The patent in suit explains the mechanism of preventing bleed by using a polymer in that the polymer flocculates or precipitates at the interface of the two adjacent inks, thus building up a barrier which prevents the inks from intermingling, cf. page 5, lines 27 to 29. In addition, the interaction of the polymer with the counter ion of the adjacent ink may cause a rise in viscosity at the interface, thus further preventing mixing and bleed of the inks.
However, a person skilled in the art would not have expected from the fact that a precipitating agent like a ionic polymer was suitable for conferring water resistance, when subsequently added as a separate component as in document D3, that it could also be added to the ink itself to prevent colour bleed within the short time scale necessary.
3.2.3. The diffusion coefficients of polymers in aqueous solutions are far below those of the ionic salts suggested in document D1, and document D10 makes mention of adverse effects of polymers in inks, like viscosity increase and of the danger of polymer precipitation. Thus, for those reasons, a skilled person would not assume that ionic polymers were suitable substitutes for the ionic salts of document D1 for the purpose of preventing colour bleed at the interface of two adjacent colours.
3.2.4. Further, in the ink system of the patent in suit, the ionic polymer is contained in one of the inks, whereas according to document D3, the ionic polymer is applied separately and the inks all have the same and, with regard to the polymer, inverse ionic character. Thus, the teaching of document D3 of making a multi-colour printed image water resistant is incompatible with the teaching of document D1, which relates to an ink system comprising at least an anionic and at least a cationic ink.
In the process according to the patent in suit, there is essentially no precipitation in the polymer-containing ink, because the polymer is of the same ionic character as the ink. Consequently, the process according to the patent in suit does not necessarily make the printed image water-resistant.

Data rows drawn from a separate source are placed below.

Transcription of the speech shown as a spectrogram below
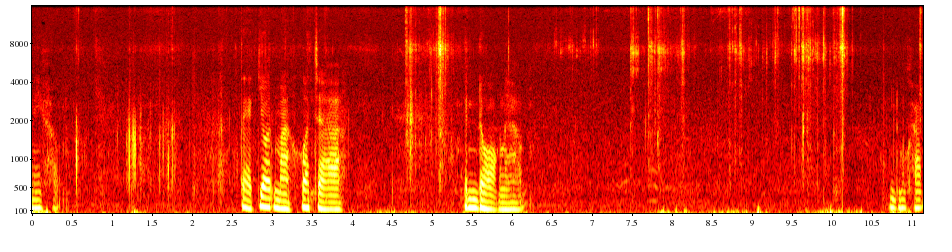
นี่ครับ แตกยอดมาก็จะ เป็นดอกนะครับ ดูครับ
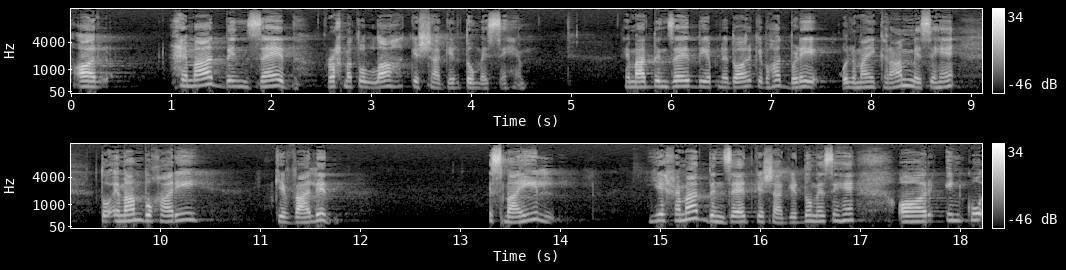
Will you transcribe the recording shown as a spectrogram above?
اور حماد بن زید رحمت اللہ کے شاگردوں میں سے ہیں۔ حماد بن زید بھی اپنے دور کے بہت بڑے علماء کرام میں سے ہیں۔ تو امام بخاری کے والد اسماعیل یہ حماد بن زید کے شاگردوں میں سے ہیں اور ان کو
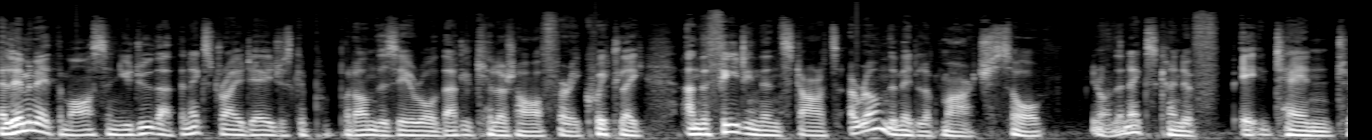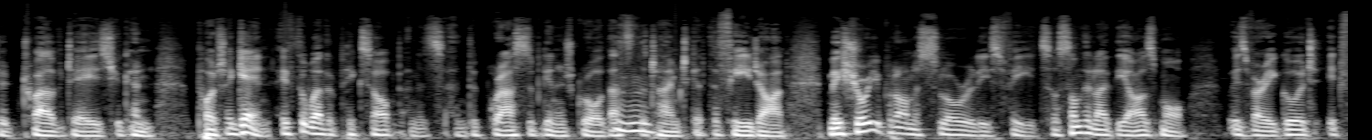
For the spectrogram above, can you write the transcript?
Eliminate the moss, and you do that the next dry day, just get put on the zero. That'll kill it off very quickly. And the feeding then starts around the middle of March. So you know, in the next kind of eight, 10 to 12 days, you can put, again, if the weather picks up and, it's, and the grass is beginning to grow, that's mm-hmm. the time to get the feed on. Make sure you put on a slow release feed. So something like the Osmo is very good. It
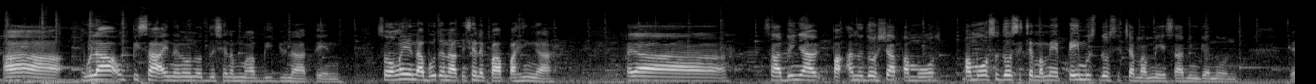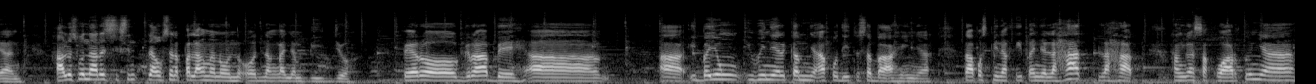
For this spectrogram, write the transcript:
ah mula umpisa ay nanonood na siya ng mga video natin. So ngayon naabutan natin siya nagpapahinga. Kaya sabi niya pa, ano daw siya pamo, pamoso daw si Chamame, famous daw si Chamame, sabing ganun. Ayan. Halos 160,000 na pa lang nanonood ng kanyang video. Pero grabe, ah ah, iba yung i-welcome niya ako dito sa bahay niya. Tapos pinakita niya lahat, lahat. Hanggang sa kwarto niya.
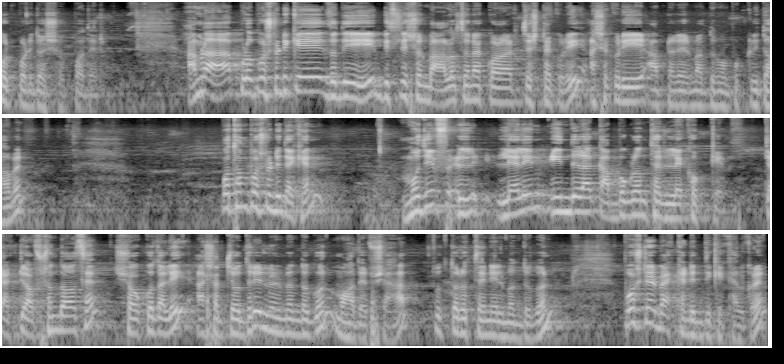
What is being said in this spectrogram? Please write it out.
কোর্ট পরিদর্শক পদের। আমরা পুরো প্রশ্নটিকে যদি বিশ্লেষণ বা আলোচনা করার চেষ্টা করি, আশা করি আপনারা এর মাধ্যমে উপকৃত হবেন। প্রথম প্রশ্নটি দেখেন মুজিব লেলিন ইন্দিরা কাব্যগ্রন্থের লেখককে চারটি অপশন দেওয়া আছে। শওকত আলী আশাদ চৌধুরী নীলবন্ধগুণ মহাদেব সাহা। উত্তর হচ্ছে নীলবন্ধগুণ প্রশ্নের ব্যাখ্যাটির দিকে খেয়াল করেন।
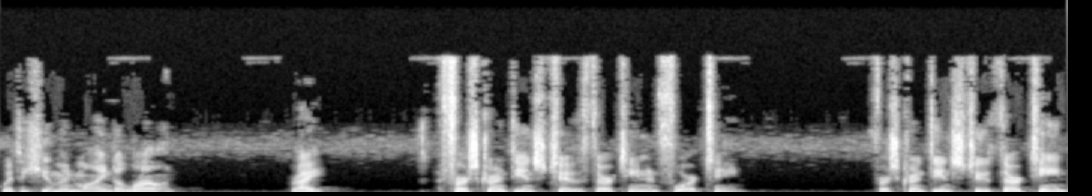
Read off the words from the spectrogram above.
with the human mind alone. Right? 1 Corinthians 2, 13 and 14. 1 Corinthians 2:13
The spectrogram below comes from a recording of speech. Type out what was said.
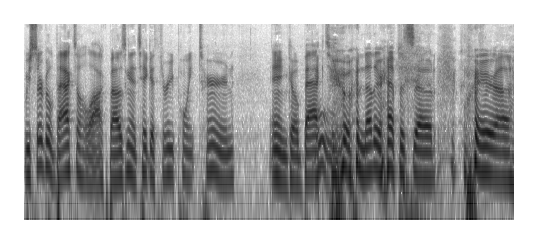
we circled back to Halak, but I was going to take a three point turn and go back to another episode where uh,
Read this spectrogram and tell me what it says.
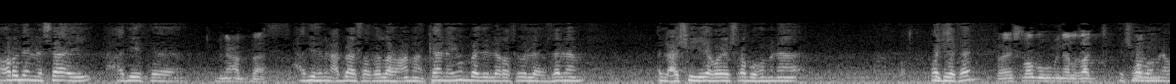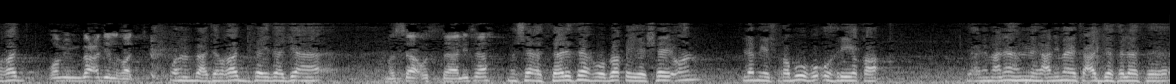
أورد النسائي حديث ابن عباس. حديث ابن عباس رضي الله عنه كان ينبذ لرسول الله صلى الله عليه وسلم العشية ويشربه من وجبة. فيشربه من الغد. يشربه من الغد. ومن بعد الغد. ومن بعد الغد فإذا جاء مساء الثالثة. مساء الثالثة وبقي شيء لم يشربوه أهريقا. يعني معناه أنه يعني ما يتعدى ثلاث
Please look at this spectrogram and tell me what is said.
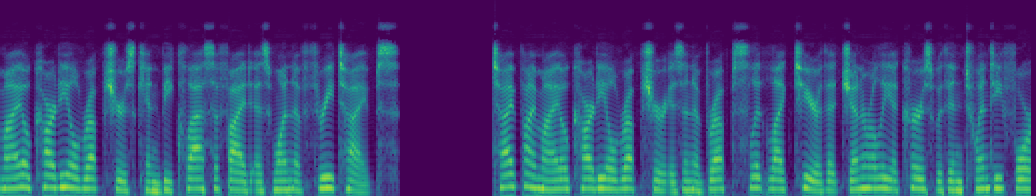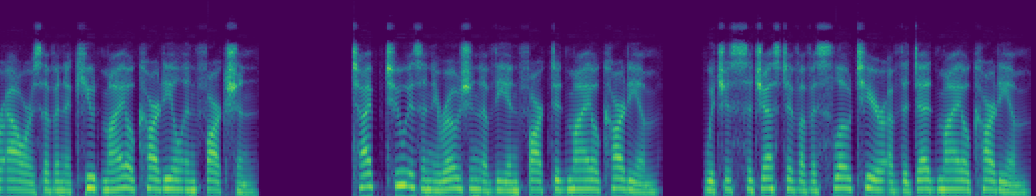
Myocardial ruptures can be classified as one of three types. Type I myocardial rupture is an abrupt slit-like tear that generally occurs within 24 hours of an acute myocardial infarction. Type II is an erosion of the infarcted myocardium, which is suggestive of a slow tear of the dead myocardium.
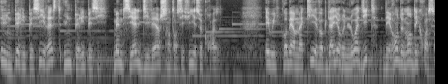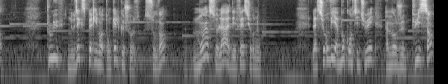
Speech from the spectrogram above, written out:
et une péripétie reste une péripétie, même si elles divergent, s'intensifient et se croisent. Et oui, Robert Mackie évoque d'ailleurs une loi dite des rendements décroissants. Plus nous expérimentons quelque chose souvent, moins cela a d'effet sur nous. La survie a beau constituer un enjeu puissant,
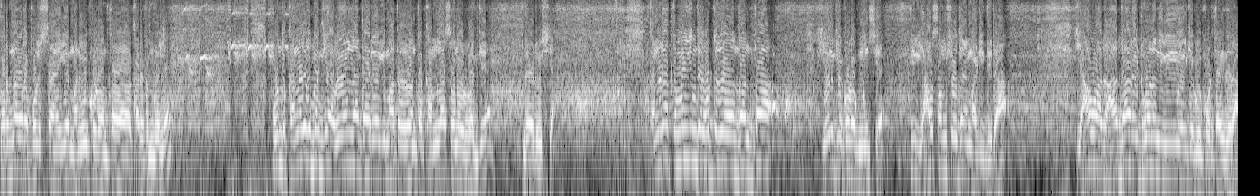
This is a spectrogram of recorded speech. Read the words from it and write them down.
ಹೊರನಗರ ಪೊಲೀಸ್ ಠಾಣೆಗೆ ಮನವಿ ಕೊಡುವಂಥ ಕಾರ್ಯಕ್ರಮದಲ್ಲಿ ಒಂದು ಕನ್ನಡದ ಬಗ್ಗೆ ಅವಹೇಳನಕಾರಿಯಾಗಿ ಮಾತಾಡುವಂಥ ಕಮಲಾಸನ್ ಅವ್ರ ಬಗ್ಗೆ ಎರಡು ವಿಷಯ. ಕನ್ನಡ ತಮಿಳಿನಿಂದ ಹುಟ್ಟಿರುವಂಥ ಹೇಳಿಕೆ ಕೊಡೋಕೆ ಮುಂಚೆ ನೀವು ಯಾವ ಸಂಶೋಧನೆ ಮಾಡಿದ್ದೀರಾ? ಯಾವ ಅದು ಆಧಾರ ಇಟ್ಕೊಂಡು ನೀವು ಈ ಹೇಳಿಕೆಗಳು ಕೊಡ್ತಾ ಇದ್ದೀರಾ?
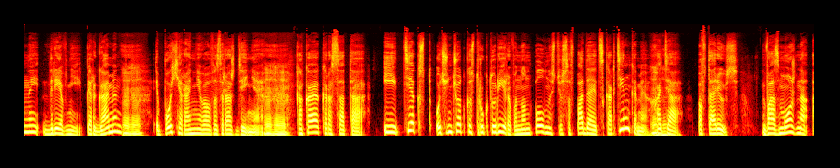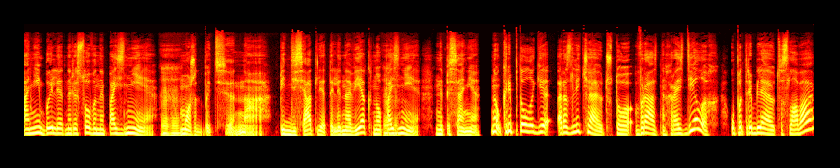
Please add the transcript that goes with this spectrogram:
подлинный древний пергамент угу. эпохи раннего Возрождения. Угу. Какая красота! И текст очень четко структурирован, он полностью совпадает с картинками, угу. хотя, повторюсь, Возможно, они были нарисованы позднее, угу. может быть, на 50 лет или на век, но угу. позднее написания. Но криптологи различают, что в разных разделах употребляются слова,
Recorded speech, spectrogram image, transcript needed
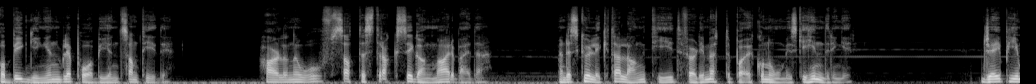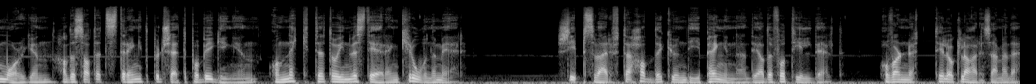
og byggingen ble påbegynt samtidig. Harlan og Wolff satte straks i gang med arbeidet, men det skulle ikke ta lang tid før de møtte på økonomiske hindringer. JP Morgan hadde satt et strengt budsjett på byggingen og nektet å investere en krone mer. Skipsverftet hadde kun de pengene de hadde fått tildelt, og var nødt til å klare seg med det.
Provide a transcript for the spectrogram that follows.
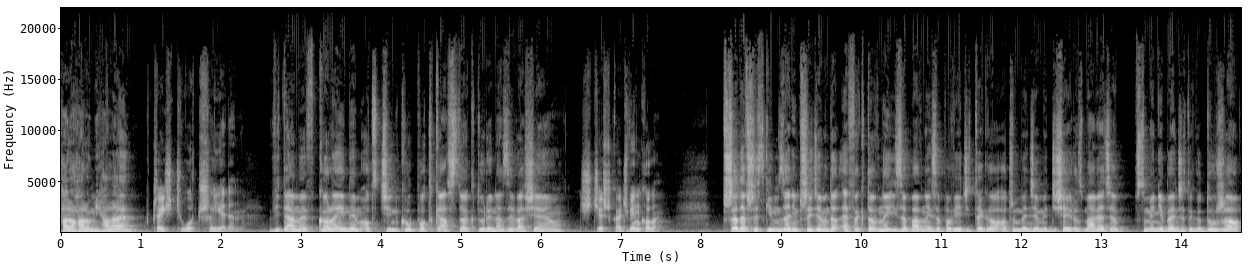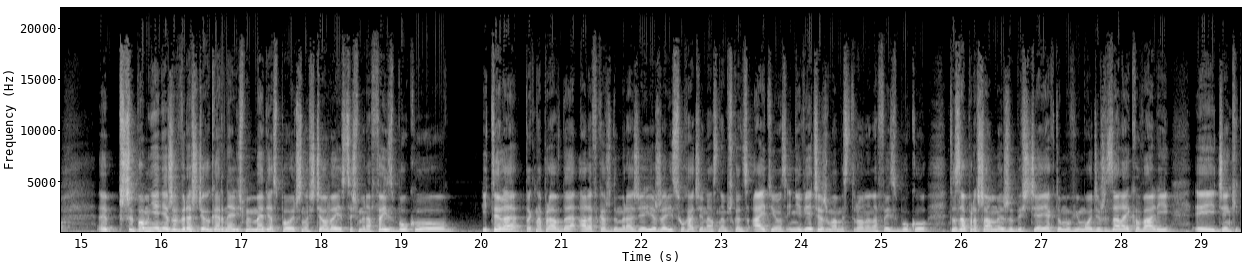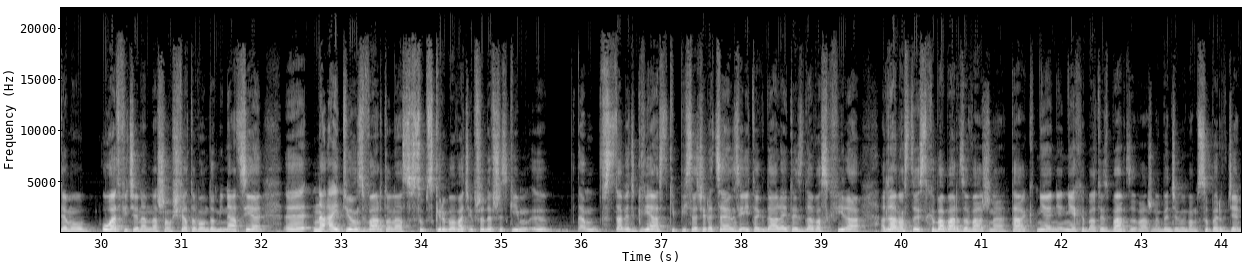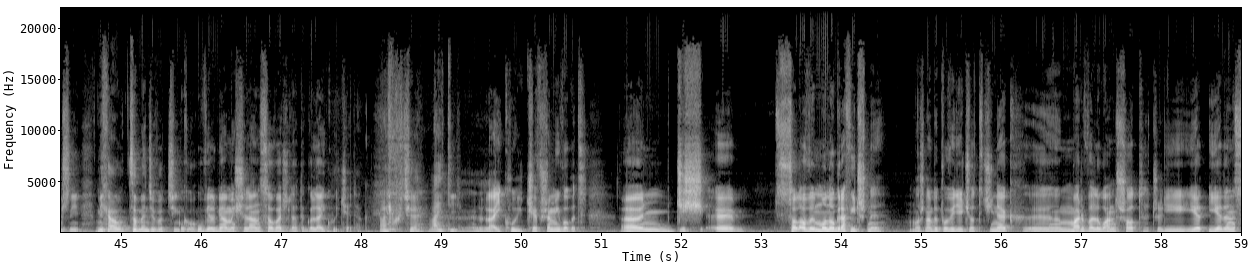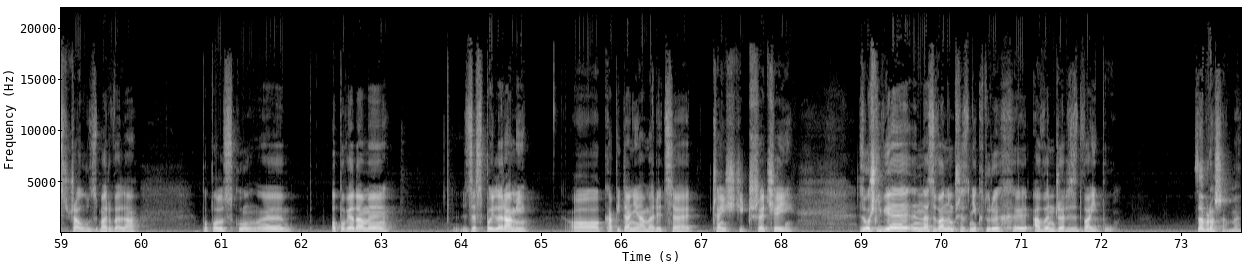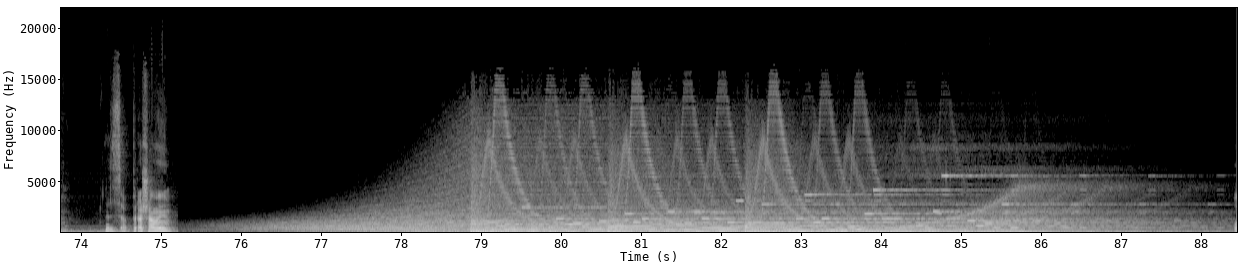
Halo, halo Michale. Cześć, Łotrze 1. Witamy w kolejnym odcinku podcasta, który nazywa się Ścieżka dźwiękowa. Przede wszystkim, zanim przejdziemy do efektownej i zabawnej zapowiedzi tego, o czym będziemy dzisiaj rozmawiać, a w sumie nie będzie tego dużo, e, przypomnienie, że wreszcie ogarnęliśmy media społecznościowe, jesteśmy na Facebooku, i tyle, tak naprawdę, ale w każdym razie, jeżeli słuchacie nas na przykład z iTunes i nie wiecie, że mamy stronę na Facebooku, to zapraszamy, żebyście, jak to mówi młodzież, zalajkowali i dzięki temu ułatwicie nam naszą światową dominację. E, na iTunes warto nas subskrybować i przede wszystkim e, tam wstawiać gwiazdki, pisać recenzje i tak dalej. To jest dla Was chwila, a dla nas to jest chyba bardzo ważne. Tak, nie, nie, nie chyba, to jest bardzo ważne. Będziemy Wam super wdzięczni. Michał, co będzie w odcinku? Uwielbiamy się lansować, dlatego lajkujcie, tak. Lajkujcie, lajki. Lajkujcie wszemi wobec. E, dziś e, solowy, monograficzny, można by powiedzieć, odcinek e, Marvel One Shot, czyli jeden strzał z Marvela po polsku. Opowiadamy ze spoilerami o Kapitanie Ameryce części trzeciej, złośliwie nazywanym przez niektórych Avengers 2,5. Zapraszamy. Zapraszamy.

3.2.5. To sum up, a person skilled in the art had no reason to combine the teachings of documents D1 and D3, in particular he/she would not consider using an ionic polymer in an ink system as disclosed in document D1 in order to further prevent ink bleed at the interface between adjacent inks.
The prior art as disclosed in documents D1 and D3 thus does not suggest a process and an ink system as defined in the patent in suit in claim 1 and claim 17, respectively.
3.2.6. Document D10 neither relates to the problem of colour bleed nor hints at the solution suggested in the patent in suit. The other documents cited in the course of the appeal procedure are of less relevance than the documents cited above.
4. Therefore, the subject-matter of claim 1 and the subject-matter of claim 17 of the patent in suit as granted involve an inventive step with regard to the available prior art.
The subject matter of claims 2 to 16 and 18 to 25 which are appendant to either claim 1 or claim 2 similarly involves an inventive step.
Consequently, the auxiliary requests of the proprietor that the patent be maintained in amended form did not have to be considered.
For these reasons it is decided that:
1. The decision under appeal is set aside.
2. The patent is maintained as granted.